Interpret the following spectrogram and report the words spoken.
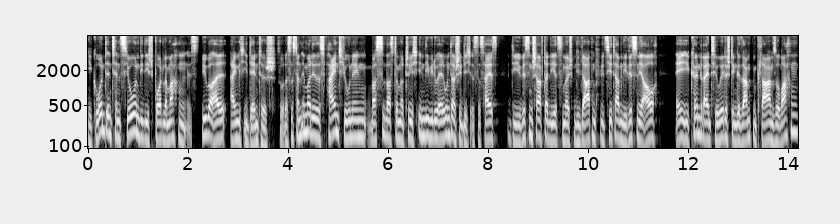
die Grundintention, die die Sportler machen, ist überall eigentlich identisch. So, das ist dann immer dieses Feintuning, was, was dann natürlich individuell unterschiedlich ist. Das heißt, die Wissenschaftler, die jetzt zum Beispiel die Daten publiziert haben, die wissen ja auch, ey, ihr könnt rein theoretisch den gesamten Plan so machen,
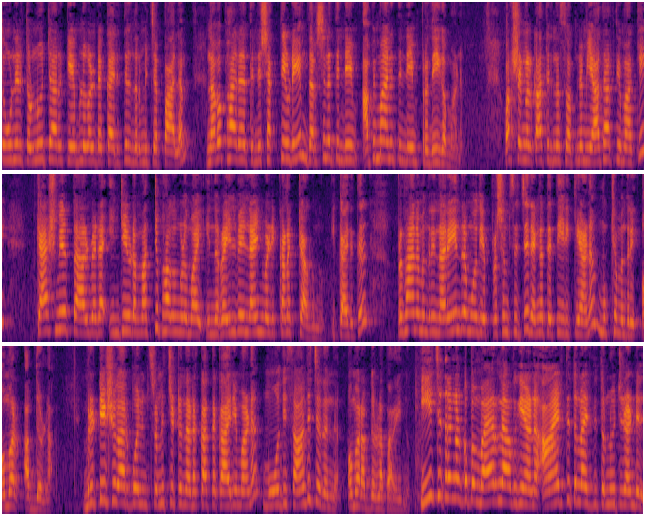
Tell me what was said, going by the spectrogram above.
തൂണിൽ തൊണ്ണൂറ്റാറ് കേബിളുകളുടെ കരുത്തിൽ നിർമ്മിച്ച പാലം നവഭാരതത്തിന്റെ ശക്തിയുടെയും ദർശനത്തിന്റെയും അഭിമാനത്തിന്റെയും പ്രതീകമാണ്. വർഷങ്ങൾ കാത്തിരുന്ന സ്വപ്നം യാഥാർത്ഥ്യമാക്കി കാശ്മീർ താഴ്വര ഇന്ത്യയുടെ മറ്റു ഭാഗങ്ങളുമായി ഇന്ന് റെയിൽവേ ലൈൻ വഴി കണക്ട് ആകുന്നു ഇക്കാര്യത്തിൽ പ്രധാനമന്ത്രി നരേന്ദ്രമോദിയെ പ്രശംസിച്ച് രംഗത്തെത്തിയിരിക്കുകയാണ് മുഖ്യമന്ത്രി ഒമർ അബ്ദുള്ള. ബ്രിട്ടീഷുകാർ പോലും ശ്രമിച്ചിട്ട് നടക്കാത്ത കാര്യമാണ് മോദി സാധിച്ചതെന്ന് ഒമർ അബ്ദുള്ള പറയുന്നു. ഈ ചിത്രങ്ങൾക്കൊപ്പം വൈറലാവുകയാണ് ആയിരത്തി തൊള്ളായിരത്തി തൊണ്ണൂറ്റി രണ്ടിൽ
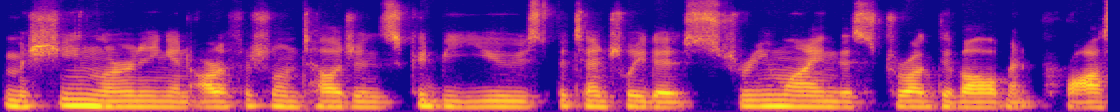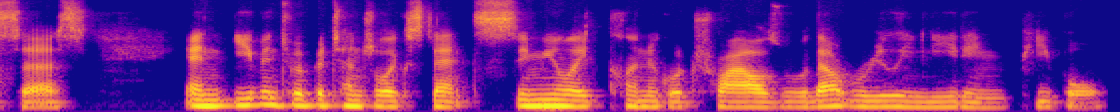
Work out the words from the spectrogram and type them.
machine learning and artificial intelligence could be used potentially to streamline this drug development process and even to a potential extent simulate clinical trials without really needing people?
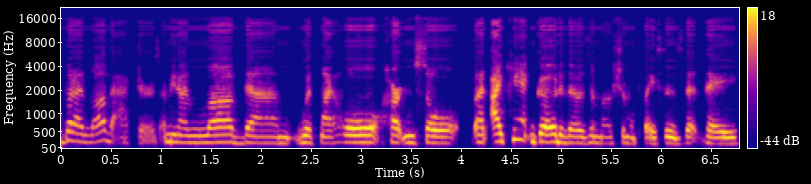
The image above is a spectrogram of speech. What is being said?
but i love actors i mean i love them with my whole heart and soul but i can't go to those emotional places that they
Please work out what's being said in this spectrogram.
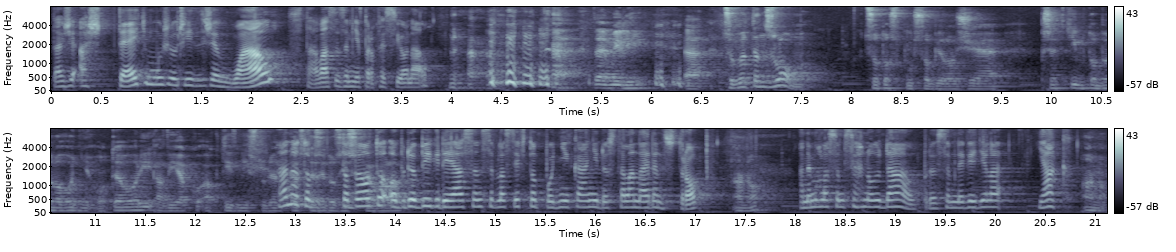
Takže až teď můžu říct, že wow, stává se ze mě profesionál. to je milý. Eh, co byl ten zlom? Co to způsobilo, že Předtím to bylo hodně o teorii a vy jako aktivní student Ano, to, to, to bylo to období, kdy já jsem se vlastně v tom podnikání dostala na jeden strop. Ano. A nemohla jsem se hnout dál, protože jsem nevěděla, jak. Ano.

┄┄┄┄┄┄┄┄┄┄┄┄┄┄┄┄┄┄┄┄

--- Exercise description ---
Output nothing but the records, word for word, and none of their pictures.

--- Answer to the exercise ---
Interpret the following spectrogram and report the words spoken.
die Grundintention, die die Sportler machen, ist überall eigentlich identisch. So, das ist dann immer dieses Feintuning, was, was dann natürlich individuell unterschiedlich ist. Das heißt, die Wissenschaftler, die jetzt zum Beispiel die Daten publiziert haben, die wissen ja auch, ey, ihr könnt rein theoretisch den gesamten Plan so machen,
Tell me what was said, going by the spectrogram above.
തൂണിൽ തൊണ്ണൂറ്റാറ് കേബിളുകളുടെ കരുത്തിൽ നിർമ്മിച്ച പാലം നവഭാരതത്തിന്റെ ശക്തിയുടെയും ദർശനത്തിന്റെയും അഭിമാനത്തിന്റെയും പ്രതീകമാണ്. വർഷങ്ങൾ കാത്തിരുന്ന സ്വപ്നം യാഥാർത്ഥ്യമാക്കി കാശ്മീർ താഴ്വര ഇന്ത്യയുടെ മറ്റു ഭാഗങ്ങളുമായി ഇന്ന് റെയിൽവേ ലൈൻ വഴി കണക്ട് ആകുന്നു ഇക്കാര്യത്തിൽ പ്രധാനമന്ത്രി നരേന്ദ്രമോദിയെ പ്രശംസിച്ച് രംഗത്തെത്തിയിരിക്കുകയാണ് മുഖ്യമന്ത്രി ഒമർ അബ്ദുള്ള. ബ്രിട്ടീഷുകാർ പോലും ശ്രമിച്ചിട്ട് നടക്കാത്ത കാര്യമാണ് മോദി സാധിച്ചതെന്ന് ഒമർ അബ്ദുള്ള പറയുന്നു. ഈ ചിത്രങ്ങൾക്കൊപ്പം വൈറലാവുകയാണ് ആയിരത്തി തൊള്ളായിരത്തി തൊണ്ണൂറ്റി രണ്ടിൽ
Work out the words from the spectrogram and type them.
machine learning and artificial intelligence could be used potentially to streamline this drug development process and even to a potential extent simulate clinical trials without really needing people?
The image above is a spectrogram of speech. What is being said?
but i love actors i mean i love them with my whole heart and soul but i can't go to those emotional places that they
Please work out what's being said in this spectrogram.
Takže až teď můžu říct, že wow, stává se ze mě profesionál. to je milý. Eh, co byl ten zlom? Co to způsobilo, že Předtím to bylo hodně o teorii a vy jako aktivní student Ano, to, to, to bylo to období, kdy já jsem se vlastně v tom podnikání dostala na jeden strop. Ano. A nemohla jsem se hnout dál, protože jsem nevěděla, jak. Ano.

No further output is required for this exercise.